Justice Peek ruled that the pilot’s actions were reasonable.

Wooden block, judge's wig and gavel on a wooden desk
Justice Peek ruled that the pilot’s actions were reasonable. Image via IStock.

“While it may be that some children … may be too old for physical parental correction, such an argument does not extend to a 12-year-old boy.”

Adolescent and Child Psychologist Dr Michael Carr-Gregg told The Advertiser that while he believed a parent should not face charges for smacking it isn’t something he hoped parents would consider.

“Virtually every health, psychological and medical authority agrees smacking is a very, very dumb thing to do,” he said.

“It tells children that it’s okay to use violence to get what you want — and that you, as a parent, have run out of ideas.”

“I’m against the criminalisation of smacking” he said “but I would hope this decision does not encourage parents to try it.”

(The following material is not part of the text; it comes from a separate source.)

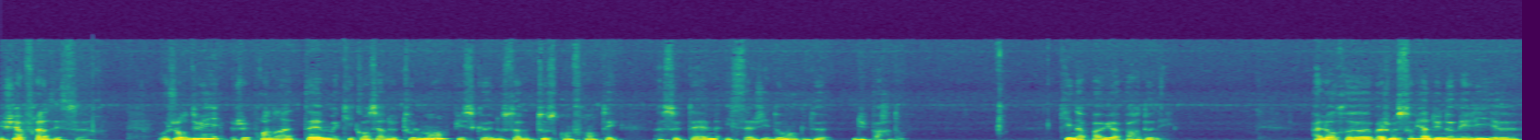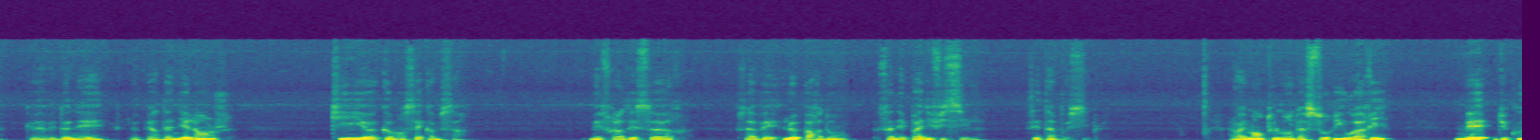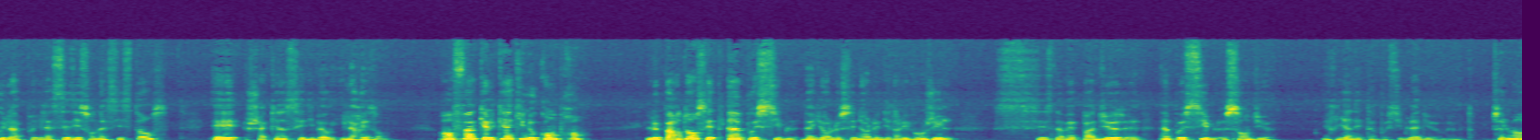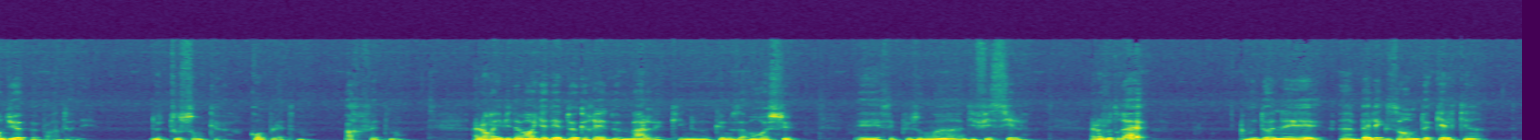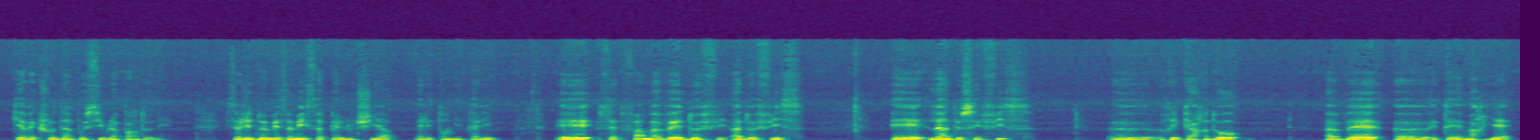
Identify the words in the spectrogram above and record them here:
Mes chers frères et sœurs, aujourd'hui je vais prendre un thème qui concerne tout le monde puisque nous sommes tous confrontés à ce thème. Il s'agit donc de, du pardon. Qui n'a pas eu à pardonner? Alors euh, bah, je me souviens d'une homélie euh, que avait donnée le père Daniel Ange qui euh, commençait comme ça. Mes frères et sœurs, vous savez, le pardon, ça n'est pas difficile, c'est impossible. Alors vraiment, tout le monde a souri ou a ri, mais du coup, il a, saisi son assistance et chacun s'est dit, bah oui, il a raison. Enfin, quelqu'un qui nous comprend. Le pardon, c'est impossible. D'ailleurs, le Seigneur le dit dans l'Évangile, si ce n'avait pas Dieu, impossible sans Dieu. Rien n'est impossible à Dieu en même temps. Seulement Dieu peut pardonner, de tout son cœur, complètement, parfaitement. Alors évidemment, il y a des degrés de mal que nous avons reçus, et c'est plus ou moins difficile. Alors je voudrais vous donner un bel exemple de quelqu'un qui avait quelque chose d'impossible à pardonner. Il s'agit de mes amis qui s'appelle Lucia, elle est en Italie, et cette femme avait deux a deux fils, et l'un de ses fils, euh, Ricardo, avait euh, été marié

What do you think? Should parents be legally allowed to smack their children?